--- Records from a collection ---

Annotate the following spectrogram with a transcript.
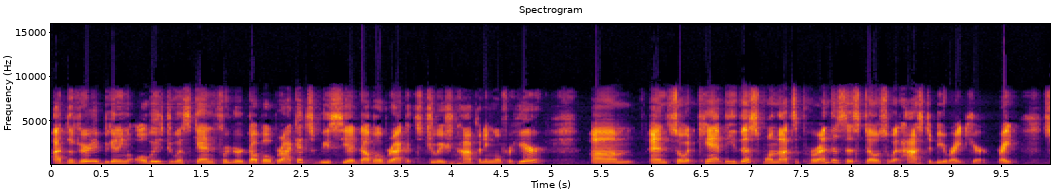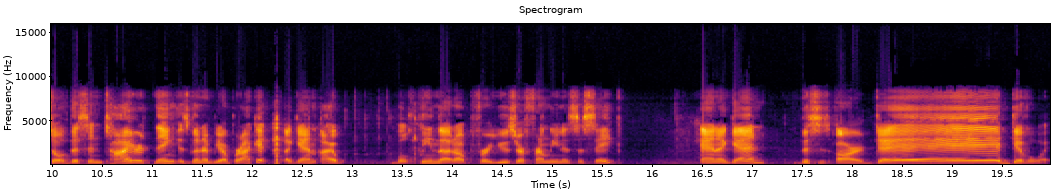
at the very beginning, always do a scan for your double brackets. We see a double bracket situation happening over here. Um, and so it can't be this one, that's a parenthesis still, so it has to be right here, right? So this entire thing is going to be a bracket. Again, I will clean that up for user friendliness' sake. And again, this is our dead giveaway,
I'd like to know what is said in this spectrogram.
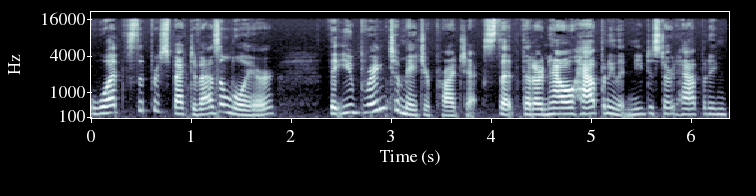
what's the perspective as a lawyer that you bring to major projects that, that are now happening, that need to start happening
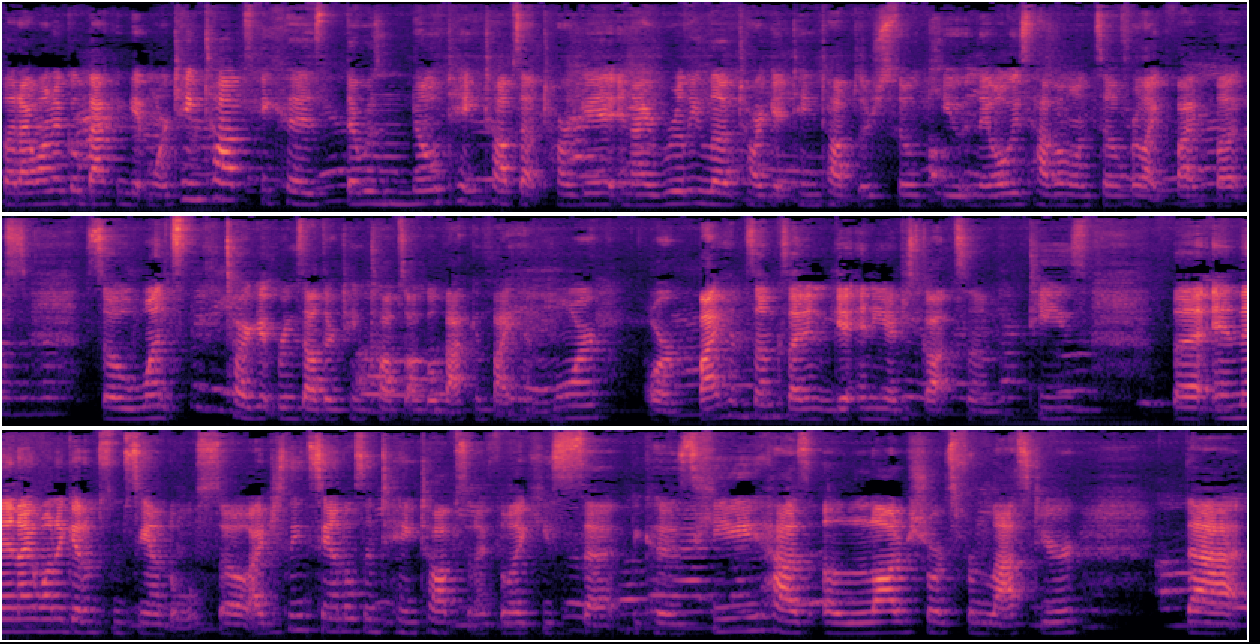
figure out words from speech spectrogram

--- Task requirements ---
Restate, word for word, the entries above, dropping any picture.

--- Written answer ---
Annotate the following spectrogram with a transcript.
at the very beginning, always do a scan for your double brackets. We see a double bracket situation happening over here. Um, and so it can't be this one, that's a parenthesis still, so it has to be right here, right? So this entire thing is going to be a bracket. Again, I will clean that up for user friendliness' sake. And again, this is our dead giveaway,
I'd like to know what is said in this spectrogram.
what's the perspective as a lawyer that you bring to major projects that, that are now happening, that need to start happening
figure out words from speech spectrogram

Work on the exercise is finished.